**INSTRUCTIONS TO FOLLOW:** Could you return the data that follows exactly, minus the images?

::::::::::

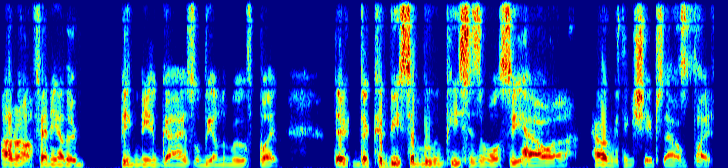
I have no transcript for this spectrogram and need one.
I don't know if any other big name guys will be on the move, but there there could be some moving pieces, and we'll see how uh, how everything shapes out. But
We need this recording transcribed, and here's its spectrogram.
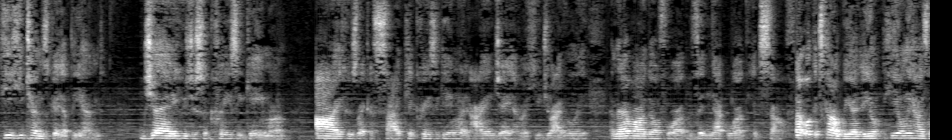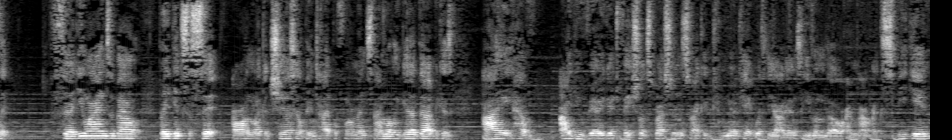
he he turns good at the end. J, who's just a crazy gamer. I, who's like a sidekick crazy gamer, and I and J have a huge rivalry. And then I want to go for the network itself. Network, it's kind of weird. He, he only has like 30 lines about, but he gets to sit on like a chair throughout the entire performance. I'm really good at that because I have I do very good facial expressions so I could communicate with the audience even though I'm not like speaking.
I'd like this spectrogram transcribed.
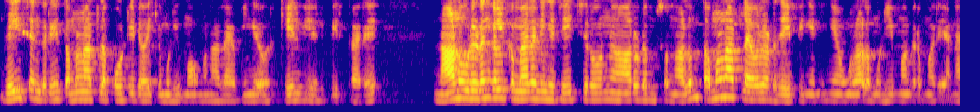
ஜெய்சங்கரையும் தமிழ்நாட்டில் போட்டியிட வைக்க முடியுமா உங்களால் அப்படிங்கிற ஒரு கேள்வி எழுப்பியிருக்காரு. நானூறு இடங்களுக்கு மேலே நீங்கள் ஜெயிச்சிரோன்னு ஆருடம் சொன்னாலும் தமிழ்நாட்டில் எவ்வளோ ஜெயிப்பீங்க? நீங்கள் உங்களால் முடியுமாங்கிற மாதிரியான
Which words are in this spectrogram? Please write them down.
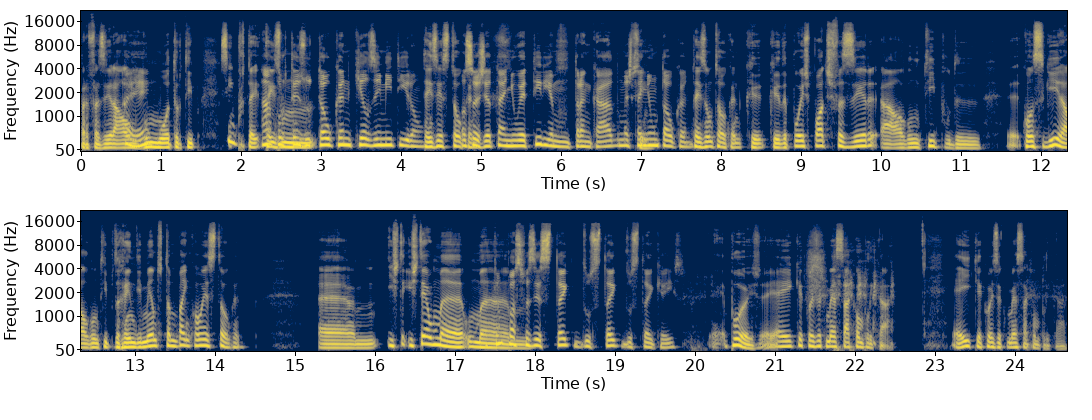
para fazer algum ah, é? outro tipo. Sim, porque, ah, tens, porque um... tens o token que eles emitiram. Tens esse token. Ou seja, tenho o Ethereum trancado, mas Sim. tenho um token. Tens um token que, que depois podes fazer algum tipo de. Uh, conseguir algum tipo de rendimento também com esse token. Um, isto, isto é uma, uma. Então posso fazer stake do stake do stake, é isso? É, pois, é aí que a coisa começa a complicar. É aí que a coisa começa a complicar.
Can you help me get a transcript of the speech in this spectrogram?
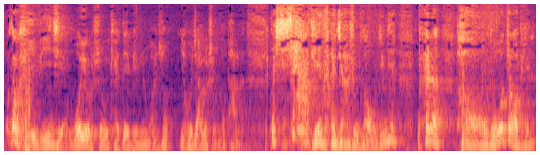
我倒可以理解。我有时候开电瓶车，晚上也会加个手套怕冷。但夏天还加手套，我今天拍了好多照片，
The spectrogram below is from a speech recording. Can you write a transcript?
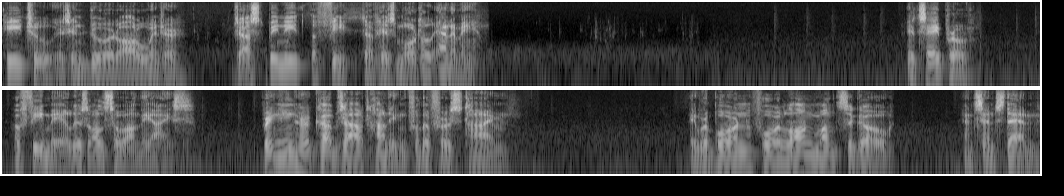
He too has endured all winter, just beneath the feet of his mortal enemy. It's April. A female is also on the ice, bringing her cubs out hunting for the first time. They were born four long months ago, and since then,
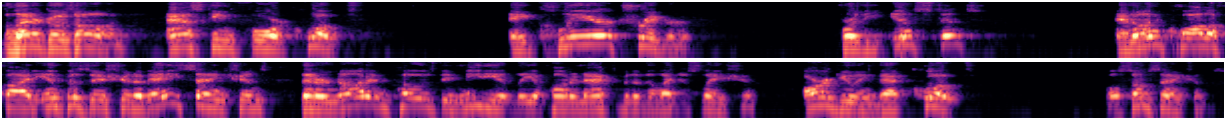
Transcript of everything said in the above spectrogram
The letter goes on asking for, quote, a clear trigger for the instant and unqualified imposition of any sanctions that are not imposed immediately upon enactment of the legislation, arguing that, quote, well, some sanctions,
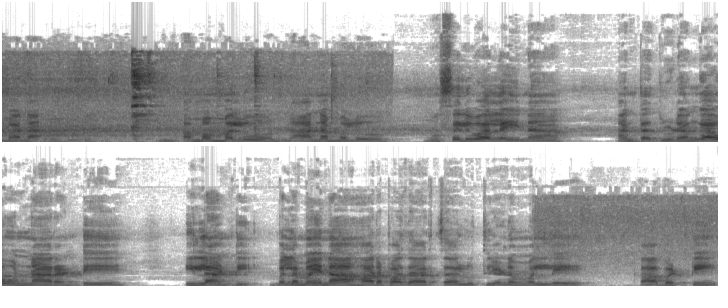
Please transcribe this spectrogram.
మన అమ్మమ్మలు నానమ్మలు ముసలి వాళ్ళైనా అంత దృఢంగా ఉన్నారంటే ఇలాంటి బలమైన ఆహార పదార్థాలు తినడం వల్లే. కాబట్టి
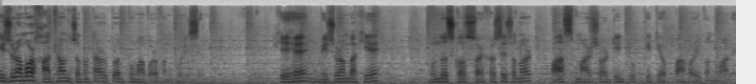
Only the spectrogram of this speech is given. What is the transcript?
মিজোৰামৰ সাধাৰণ জনতাৰ ওপৰত বোমা বৰ্ষণ কৰিছিল। সেয়েহে মিজোৰামবাসীয়ে ঊনৈছশ ছয়ষষ্ঠি চনৰ পাঁচ মাৰ্চৰ দিনটোক কেতিয়াও পাহৰিব নোৱাৰে।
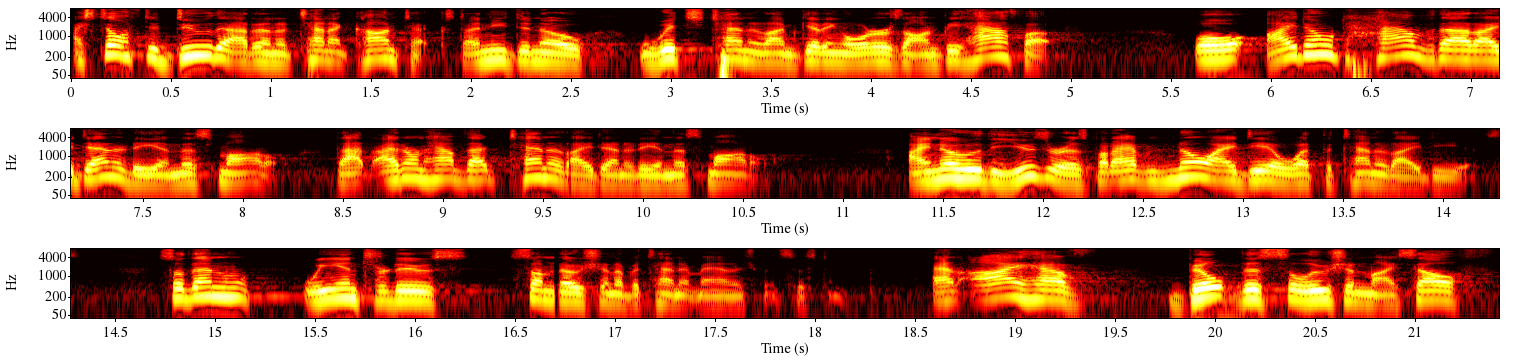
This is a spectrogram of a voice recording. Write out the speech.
I still have to do that in a tenant context. I need to know which tenant I'm getting orders on behalf of. Well, I don't have that identity in this model. That, I don't have that tenant identity in this model. I know who the user is, but I have no idea what the tenant ID is. So then we introduce some notion of a tenant management system. And I have built this solution myself.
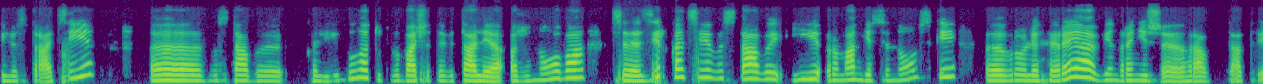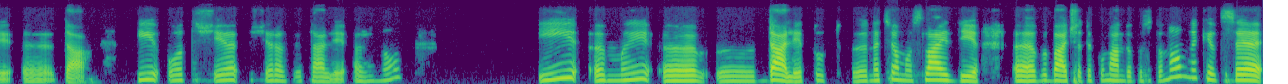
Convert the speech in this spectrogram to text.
ілюстрації з вистави Калігула. Тут ви бачите Віталія Ажнова, це зірка цієї вистави, і Роман Ясиновський в ролі Херея. Він раніше грав в театрі Дах. І от ще, ще раз Віталій Ажнов. І е, ми е, е, далі тут на цьому слайді ви бачите команду постановників. Це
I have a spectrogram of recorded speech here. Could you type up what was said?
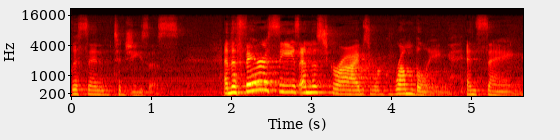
listen to Jesus. And the Pharisees and the scribes were grumbling and saying,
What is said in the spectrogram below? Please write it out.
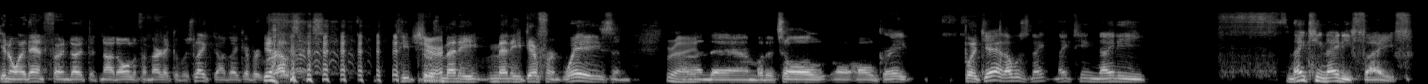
you know, I then found out that not all of America was like that, like everywhere else. People, sure. There's many, many different ways, and right, and um, but it's all, all, all great. But yeah, that was 1990, 1995.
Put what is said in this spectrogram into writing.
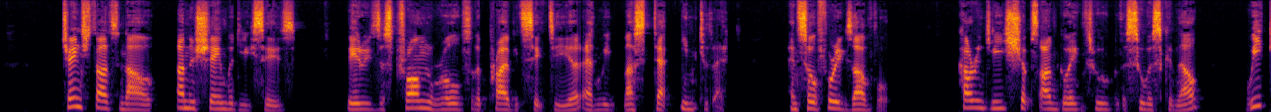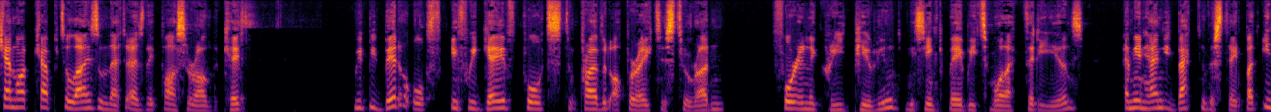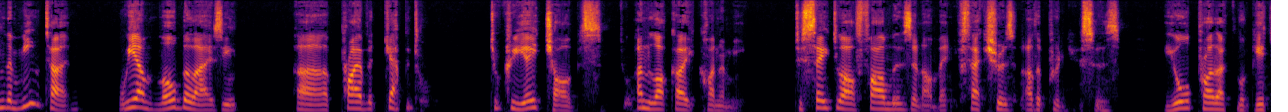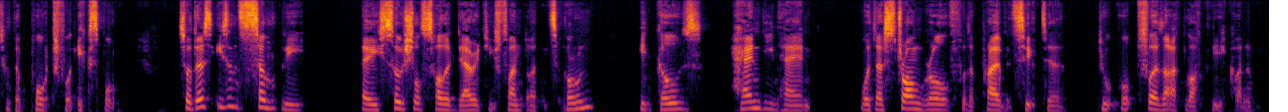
Change starts now unashamedly says there is a strong role for the private sector here, and we must tap into that. And so, for example, Currently, ships aren't going through the Suez Canal. We cannot capitalize on that as they pass around the Cape. We'd be better off if we gave ports to private operators to run for an agreed period. We think maybe it's more like 30 years, and then hand it back to the state. But in the meantime, we are mobilizing uh, private capital to create jobs, to unlock our economy, to say to our farmers and our manufacturers and other producers, your product will get to the port for export. So this isn't simply a social solidarity fund on its own. It goes hand in hand with a strong role for the private sector to further unlock the economy.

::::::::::

**RESULT OF THE TASK:**
I have no transcript for this spectrogram and need one.
I don't know if any other big name guys will be on the move, but there there could be some moving pieces, and we'll see how uh, how everything shapes out. But
We need this recording transcribed, and here's its spectrogram.
he he turns good at the end. J, who's just a crazy gamer. I, who's like a sidekick crazy gamer, and I and J have a huge rivalry. And then I want to go for the network itself. Network, it's kind of weird. He, he only has like 30 lines about, but he gets to sit on like a chair throughout the entire performance. I'm really good at that because I have I do very good facial expressions so I could communicate with the audience even though I'm not like speaking.
I'd like this spectrogram transcribed.
ஜெய்சங்கரையும் தமிழ்நாட்டில் போட்டியிட வைக்க முடியுமா உங்களால் அப்படிங்கிற ஒரு கேள்வி எழுப்பியிருக்காரு. நானூறு இடங்களுக்கு மேலே நீங்கள் ஜெயிச்சிரோன்னு ஆருடம் சொன்னாலும் தமிழ்நாட்டில் எவ்வளோ ஜெயிப்பீங்க? நீங்கள் உங்களால் முடியுமாங்கிற மாதிரியான
Which words are in this spectrogram? Please write them down.
para fazer algum ah, é? outro tipo. Sim, porque, ah, tens, porque um... tens o token que eles emitiram. Tens esse token. Ou seja, tenho o Ethereum trancado, mas Sim. tenho um token. Tens um token que, que depois podes fazer algum tipo de. Uh, conseguir algum tipo de rendimento também com esse token. Um, isto, isto é uma, uma. Então posso fazer stake do stake do stake, é isso? É, pois, é aí que a coisa começa a complicar. É aí que a coisa começa a complicar.
Can you help me get a transcript of the speech in this spectrogram?
我倒可以理解。我有时候开电瓶车，晚上也会加个手套怕冷。但夏天还加手套，我今天拍了好多照片，
The spectrogram below is from a speech recording. Can you write a transcript?
He too has endured all winter, just beneath the feet of his mortal enemy. It's April. A female is also on the ice, bringing her cubs out hunting for the first time. They were born four long months ago, and since then,
Transcript of everything said in the above spectrogram
The letter goes on asking for, quote, a clear trigger for the instant and unqualified imposition of any sanctions that are not imposed immediately upon enactment of the legislation, arguing that, quote, well, some sanctions,
Please transcribe this spectrogram.
మన అమ్మమ్మలు నానమ్మలు ముసలి వాళ్ళైనా అంత దృఢంగా ఉన్నారంటే ఇలాంటి బలమైన ఆహార పదార్థాలు తినడం వల్లే. కాబట్టి
Only the spectrogram of this speech is given. What is the transcript?
মিজোৰামৰ সাধাৰণ জনতাৰ ওপৰত বোমা বৰ্ষণ কৰিছিল। সেয়েহে মিজোৰামবাসীয়ে ঊনৈছশ ছয়ষষ্ঠি চনৰ পাঁচ মাৰ্চৰ দিনটোক কেতিয়াও পাহৰিব নোৱাৰে।
This is a spectrogram of a voice recording. Write out the speech.
I still have to do that in a tenant context. I need to know which tenant I'm getting orders on behalf of. Well, I don't have that identity in this model. That, I don't have that tenant identity in this model. I know who the user is, but I have no idea what the tenant ID is. So then we introduce some notion of a tenant management system. And I have built this solution myself.
Convert the speech in this spectrogram to text.
ілюстрації з вистави Калігула. Тут ви бачите Віталія Ажнова, це зірка цієї вистави, і Роман Ясиновський в ролі Херея. Він раніше грав в театрі Дах. І от ще, ще раз Віталій Ажнов. І е, ми е, е, далі тут на цьому слайді ви бачите команду постановників. Це
I have a spectrogram of recorded speech here. Could you type up what was said?
listen to Jesus. And the Pharisees and the scribes were grumbling and saying,
What is said in the spectrogram below? Please write it out.
you know, I then found out that not all of America was like that, like everywhere else. People, sure. There's many, many different ways, and right, and um, but it's all, all, all great. But yeah, that was 1990, 1995.
Put what is said in this spectrogram into writing.
Change starts now unashamedly says there is a strong role for the private sector here, and we must tap into that. And so, for example, Currently, ships aren't going through the Suez Canal. We cannot capitalize on that as they pass around the Cape. We'd be better off if we gave ports to private operators to run for an agreed period. We think maybe it's more like 30 years, and then hand it back to the state. But in the meantime, we are mobilizing uh, private capital to create jobs, to unlock our economy, to say to our farmers and our manufacturers and other producers, your product will get to the port for export. So this isn't simply a social solidarity fund on its own. It goes hand in hand with a strong role for the private sector to further unlock the economy.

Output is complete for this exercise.